(GIVEN INFORMATION)

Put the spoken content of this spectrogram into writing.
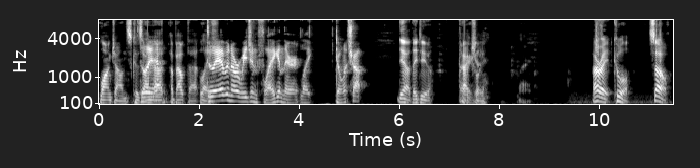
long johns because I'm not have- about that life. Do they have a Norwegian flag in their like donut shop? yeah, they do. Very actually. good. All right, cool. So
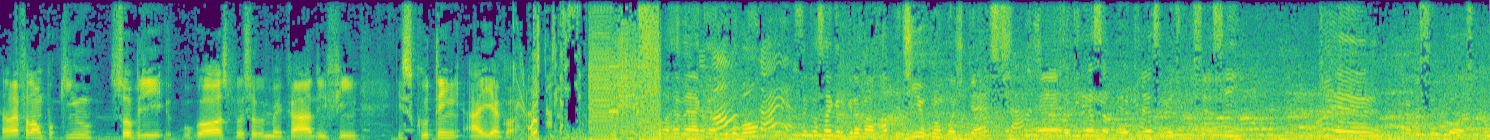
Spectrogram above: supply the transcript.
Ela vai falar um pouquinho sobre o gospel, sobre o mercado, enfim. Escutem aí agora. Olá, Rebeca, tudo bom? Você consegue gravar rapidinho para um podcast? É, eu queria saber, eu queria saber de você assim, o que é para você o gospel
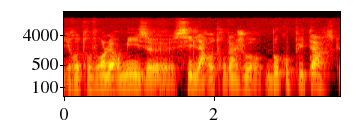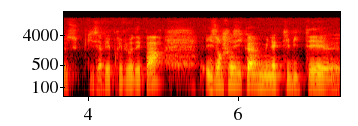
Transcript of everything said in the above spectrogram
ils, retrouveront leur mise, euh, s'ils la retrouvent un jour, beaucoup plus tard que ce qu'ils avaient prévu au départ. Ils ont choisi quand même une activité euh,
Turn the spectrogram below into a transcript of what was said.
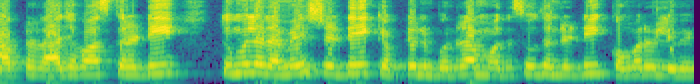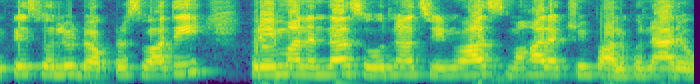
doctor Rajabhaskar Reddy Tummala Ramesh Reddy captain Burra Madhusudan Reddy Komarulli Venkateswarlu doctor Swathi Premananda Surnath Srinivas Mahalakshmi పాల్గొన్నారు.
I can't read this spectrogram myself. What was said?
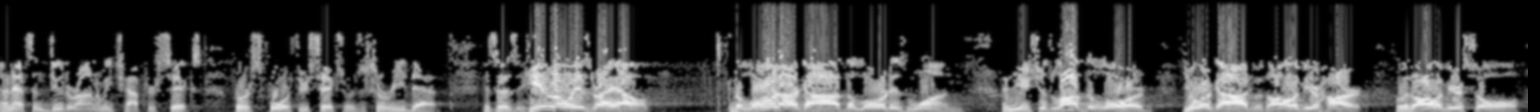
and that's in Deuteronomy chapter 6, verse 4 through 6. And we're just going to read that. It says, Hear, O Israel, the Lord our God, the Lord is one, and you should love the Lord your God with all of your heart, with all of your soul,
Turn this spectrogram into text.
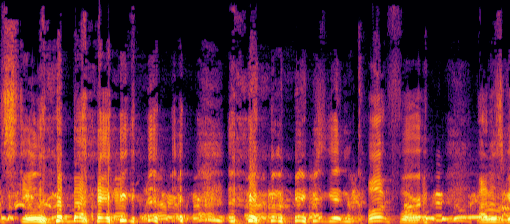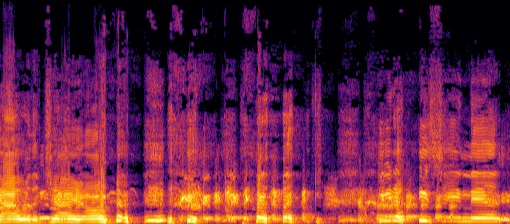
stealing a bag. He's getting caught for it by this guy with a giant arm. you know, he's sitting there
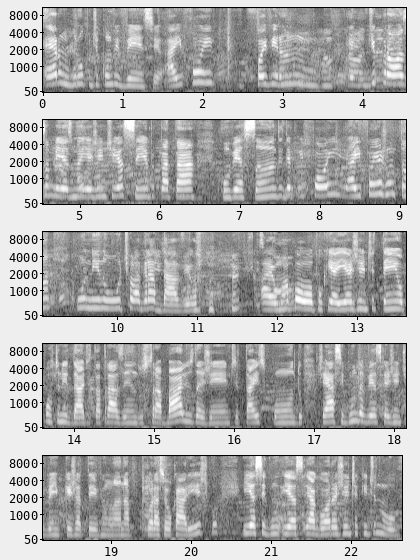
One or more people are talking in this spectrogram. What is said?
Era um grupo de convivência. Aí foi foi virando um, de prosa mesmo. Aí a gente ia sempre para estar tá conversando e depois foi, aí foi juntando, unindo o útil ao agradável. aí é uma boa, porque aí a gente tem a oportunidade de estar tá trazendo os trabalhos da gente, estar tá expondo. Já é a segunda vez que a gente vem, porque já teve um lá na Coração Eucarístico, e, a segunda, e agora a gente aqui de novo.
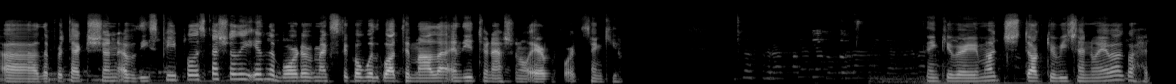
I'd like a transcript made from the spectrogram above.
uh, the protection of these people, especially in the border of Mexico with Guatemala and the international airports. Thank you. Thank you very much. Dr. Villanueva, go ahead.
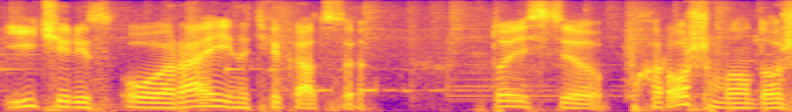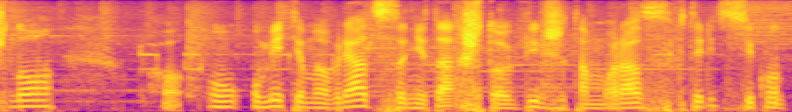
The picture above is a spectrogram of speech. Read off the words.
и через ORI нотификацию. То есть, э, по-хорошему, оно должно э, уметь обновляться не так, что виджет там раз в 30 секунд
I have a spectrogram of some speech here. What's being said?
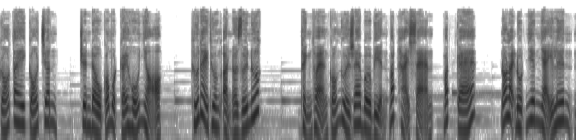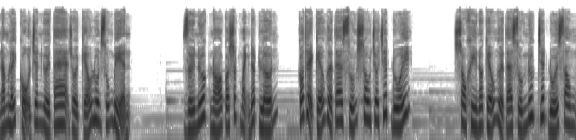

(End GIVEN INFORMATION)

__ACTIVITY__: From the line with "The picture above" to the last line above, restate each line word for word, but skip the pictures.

__RESPONSE FOR THIS EXERCISE__:
The picture above is a spectrogram of speech. Read off the words.
и через ORI нотификацию. То есть, э, по-хорошему, оно должно э, уметь обновляться не так, что виджет там раз в 30 секунд
I have a spectrogram of some speech here. What's being said?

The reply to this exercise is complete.